## Assignment
Without including any picture, return the complete set of records exactly.

(Data items)
=== Begin Enclosure ===
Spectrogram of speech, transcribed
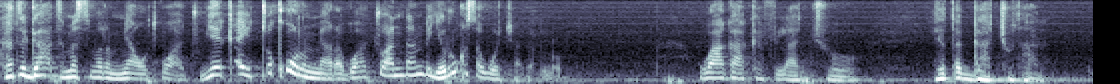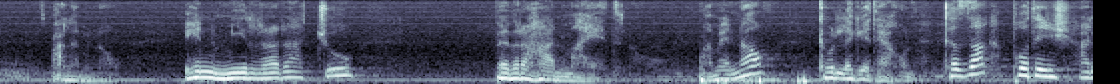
ከትጋት መስመር የሚያወጧችሁ፣ የቀይ ጥቁር የሚያደርጓችሁ አንዳንድ የሩቅ ሰዎች አይደሉም። ዋጋ ከፍላችሁ የጠጋችሁታል ዓለም ነው። ይህን የሚረዳችሁ በብርሃን ማየት ነው። አሜን ነው። ክብር ለጌታ ይሁን። ከዛ potential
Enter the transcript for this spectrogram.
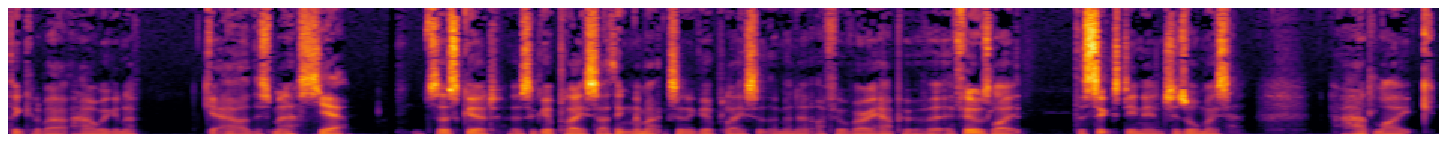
thinking about how we're going to get out of this mess. yeah, So it's good. It's a good place. I think the Mac's in a good place at the minute. I feel very happy with it. It feels like the 16 inch has almost had like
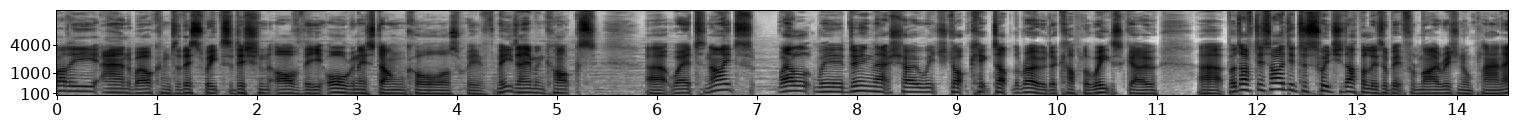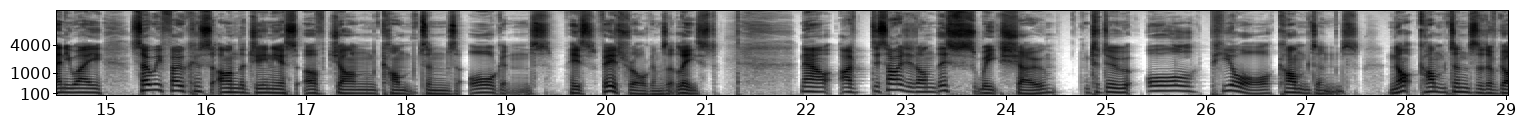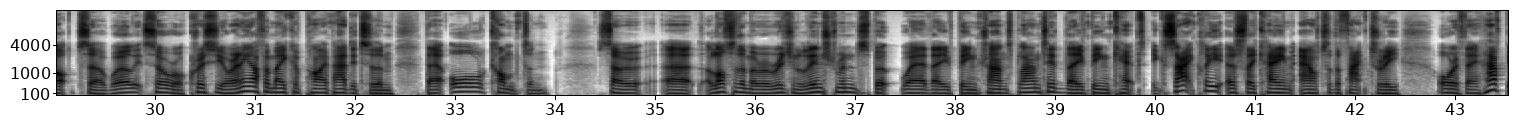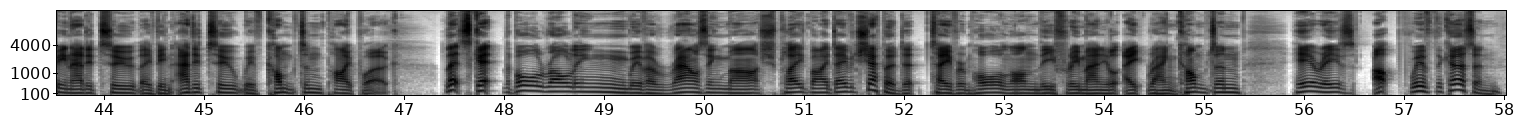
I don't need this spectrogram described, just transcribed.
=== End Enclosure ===
## Reply
Spectrogram of speech, transcribed
ከትጋት መስመር የሚያወጧችሁ፣ የቀይ ጥቁር የሚያደርጓችሁ አንዳንድ የሩቅ ሰዎች አይደሉም። ዋጋ ከፍላችሁ የጠጋችሁታል ዓለም ነው። ይህን የሚረዳችሁ በብርሃን ማየት ነው። አሜን ነው። ክብር ለጌታ ይሁን። ከዛ potential
Enter the transcript for this spectrogram.
thinking about how we're going to get out of this mess. yeah, So it's good. It's a good place. I think the Mac's in a good place at the minute. I feel very happy with it. It feels like the 16 inch has almost had like
I don't need this spectrogram described, just transcribed.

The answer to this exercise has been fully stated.